= Work order =
Between the line containing "Mel spectrogram. What" and the line containing "Log-frequency spectrogram of a recording, 15.2" lies a run of lines; give that run again exactly, with both of those lines, and nothing else from the entries below.

= Dataset records =
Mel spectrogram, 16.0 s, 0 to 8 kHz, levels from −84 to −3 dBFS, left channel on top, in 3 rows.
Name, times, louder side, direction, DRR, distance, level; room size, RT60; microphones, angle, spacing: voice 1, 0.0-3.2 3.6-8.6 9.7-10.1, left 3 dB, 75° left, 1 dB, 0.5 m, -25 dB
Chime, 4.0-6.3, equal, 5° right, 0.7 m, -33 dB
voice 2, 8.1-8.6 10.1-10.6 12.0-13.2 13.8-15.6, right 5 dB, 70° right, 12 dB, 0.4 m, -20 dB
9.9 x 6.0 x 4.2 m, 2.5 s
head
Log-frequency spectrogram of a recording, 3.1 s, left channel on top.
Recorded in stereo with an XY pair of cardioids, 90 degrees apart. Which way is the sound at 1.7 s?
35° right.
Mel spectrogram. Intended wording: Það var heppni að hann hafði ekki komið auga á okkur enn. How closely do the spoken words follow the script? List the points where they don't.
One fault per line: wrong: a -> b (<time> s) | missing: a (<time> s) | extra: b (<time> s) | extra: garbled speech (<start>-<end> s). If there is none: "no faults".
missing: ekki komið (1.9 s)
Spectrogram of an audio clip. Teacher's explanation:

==

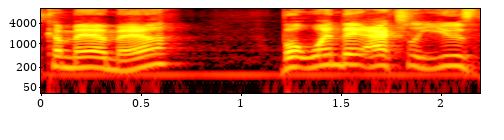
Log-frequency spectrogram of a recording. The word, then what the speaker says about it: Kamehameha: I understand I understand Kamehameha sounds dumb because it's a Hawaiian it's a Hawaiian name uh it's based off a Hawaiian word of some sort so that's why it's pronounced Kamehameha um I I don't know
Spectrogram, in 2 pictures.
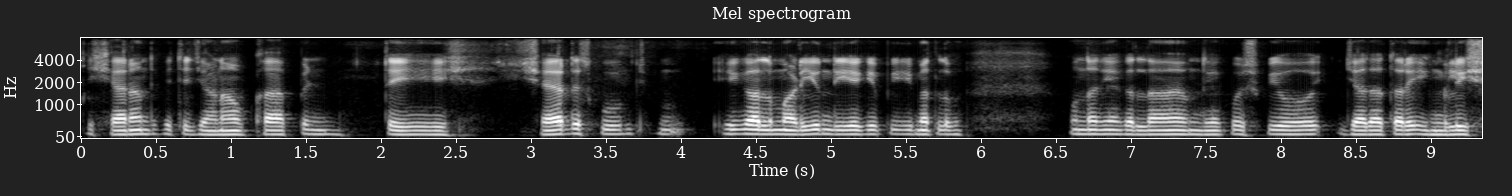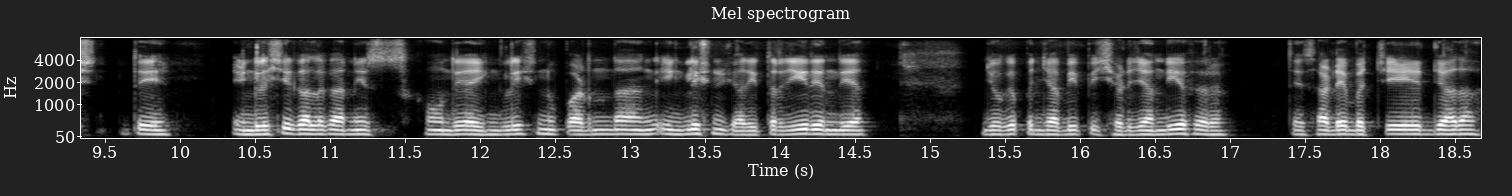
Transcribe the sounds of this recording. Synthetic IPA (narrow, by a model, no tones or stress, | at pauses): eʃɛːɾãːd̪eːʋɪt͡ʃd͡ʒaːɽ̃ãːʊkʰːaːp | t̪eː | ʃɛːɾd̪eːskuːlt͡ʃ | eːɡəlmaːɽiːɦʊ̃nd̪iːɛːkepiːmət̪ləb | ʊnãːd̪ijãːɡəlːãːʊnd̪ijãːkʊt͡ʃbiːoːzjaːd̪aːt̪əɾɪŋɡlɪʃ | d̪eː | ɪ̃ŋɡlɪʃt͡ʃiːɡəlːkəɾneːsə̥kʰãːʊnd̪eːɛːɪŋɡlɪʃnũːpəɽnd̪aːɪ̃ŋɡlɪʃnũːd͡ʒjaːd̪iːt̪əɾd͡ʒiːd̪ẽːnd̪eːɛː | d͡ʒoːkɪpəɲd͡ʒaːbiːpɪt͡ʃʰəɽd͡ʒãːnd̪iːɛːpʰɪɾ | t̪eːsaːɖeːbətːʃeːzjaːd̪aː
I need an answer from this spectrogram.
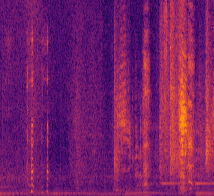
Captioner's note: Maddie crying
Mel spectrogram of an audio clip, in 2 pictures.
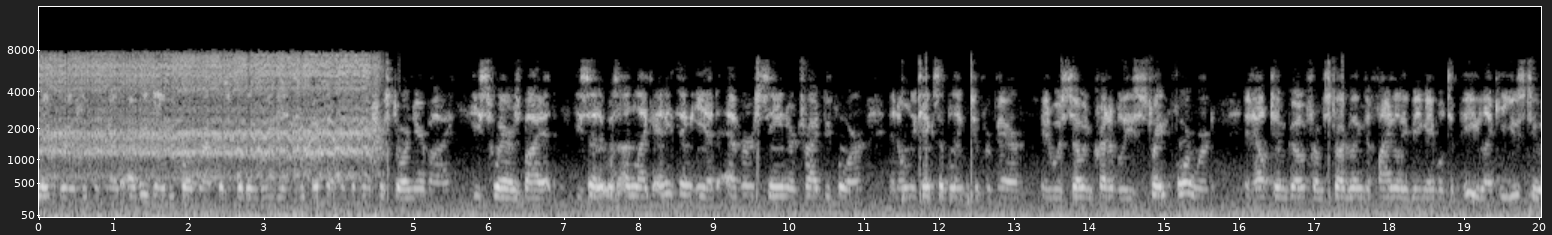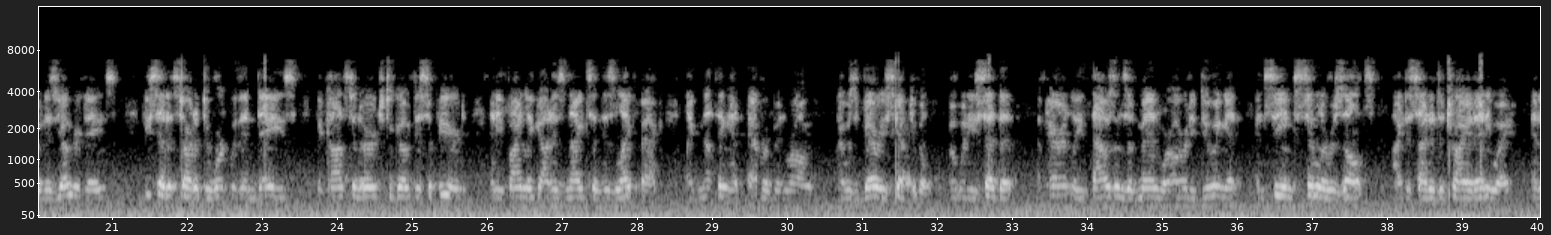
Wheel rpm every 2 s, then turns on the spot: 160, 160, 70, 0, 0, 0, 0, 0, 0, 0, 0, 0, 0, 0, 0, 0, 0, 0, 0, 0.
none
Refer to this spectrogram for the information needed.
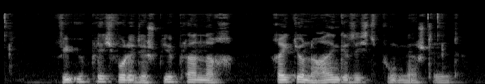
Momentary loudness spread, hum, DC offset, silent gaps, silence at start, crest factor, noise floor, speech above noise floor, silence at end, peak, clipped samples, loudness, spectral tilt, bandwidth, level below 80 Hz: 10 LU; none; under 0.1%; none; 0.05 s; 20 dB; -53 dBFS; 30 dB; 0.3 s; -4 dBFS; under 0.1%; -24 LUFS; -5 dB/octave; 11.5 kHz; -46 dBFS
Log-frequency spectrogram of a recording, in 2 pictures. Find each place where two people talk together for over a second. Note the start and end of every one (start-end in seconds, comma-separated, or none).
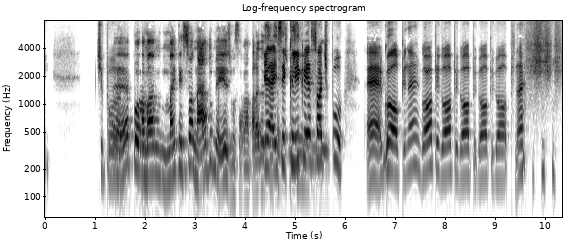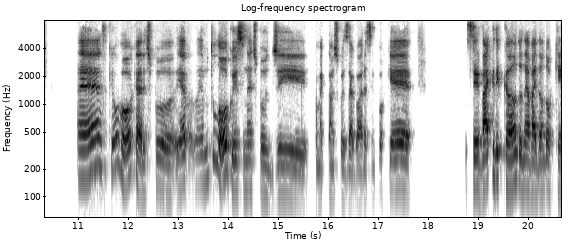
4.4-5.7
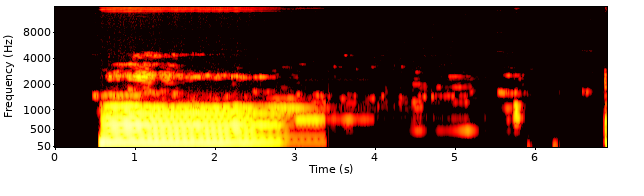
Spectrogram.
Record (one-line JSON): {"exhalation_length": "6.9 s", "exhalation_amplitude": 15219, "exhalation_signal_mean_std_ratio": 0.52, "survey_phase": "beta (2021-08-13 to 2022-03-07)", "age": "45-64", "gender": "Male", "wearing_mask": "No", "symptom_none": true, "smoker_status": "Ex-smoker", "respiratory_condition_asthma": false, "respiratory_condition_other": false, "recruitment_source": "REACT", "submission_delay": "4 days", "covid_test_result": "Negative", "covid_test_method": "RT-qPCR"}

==

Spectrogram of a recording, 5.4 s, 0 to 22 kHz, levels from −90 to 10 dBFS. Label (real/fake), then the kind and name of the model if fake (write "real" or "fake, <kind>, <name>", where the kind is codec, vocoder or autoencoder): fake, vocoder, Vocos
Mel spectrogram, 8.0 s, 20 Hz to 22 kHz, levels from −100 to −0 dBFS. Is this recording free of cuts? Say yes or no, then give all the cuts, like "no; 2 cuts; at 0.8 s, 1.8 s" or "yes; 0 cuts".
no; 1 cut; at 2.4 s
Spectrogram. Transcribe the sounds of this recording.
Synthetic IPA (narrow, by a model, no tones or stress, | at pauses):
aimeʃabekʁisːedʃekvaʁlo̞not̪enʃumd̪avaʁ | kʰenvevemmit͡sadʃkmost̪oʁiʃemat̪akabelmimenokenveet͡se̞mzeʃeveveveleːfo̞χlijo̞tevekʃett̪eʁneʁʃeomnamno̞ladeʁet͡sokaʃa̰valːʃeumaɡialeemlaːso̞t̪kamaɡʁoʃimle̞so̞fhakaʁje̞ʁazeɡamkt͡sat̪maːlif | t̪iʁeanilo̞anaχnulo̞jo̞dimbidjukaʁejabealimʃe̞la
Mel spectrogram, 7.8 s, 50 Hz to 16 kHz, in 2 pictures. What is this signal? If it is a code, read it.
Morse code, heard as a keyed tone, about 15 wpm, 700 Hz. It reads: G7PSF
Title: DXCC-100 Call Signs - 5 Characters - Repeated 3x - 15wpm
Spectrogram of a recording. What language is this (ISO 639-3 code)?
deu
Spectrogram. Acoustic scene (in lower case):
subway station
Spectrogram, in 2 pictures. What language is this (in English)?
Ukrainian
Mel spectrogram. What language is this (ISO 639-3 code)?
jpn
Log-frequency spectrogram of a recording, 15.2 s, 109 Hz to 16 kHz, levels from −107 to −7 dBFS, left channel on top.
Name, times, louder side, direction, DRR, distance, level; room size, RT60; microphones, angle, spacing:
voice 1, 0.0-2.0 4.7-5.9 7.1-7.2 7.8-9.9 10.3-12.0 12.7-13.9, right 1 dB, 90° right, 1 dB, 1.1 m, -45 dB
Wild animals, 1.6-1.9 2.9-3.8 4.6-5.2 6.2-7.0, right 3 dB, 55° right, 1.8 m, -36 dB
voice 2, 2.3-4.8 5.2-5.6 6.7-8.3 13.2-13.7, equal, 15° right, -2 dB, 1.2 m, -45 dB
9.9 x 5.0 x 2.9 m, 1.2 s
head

= Exercise solution =
Mel spectrogram. What language is this (ISO 639-3 code)?
jpn
Log-frequency spectrogram of a recording, 15.2 s, 109 Hz to 16 kHz, levels from −107 to −7 dBFS, left channel on top.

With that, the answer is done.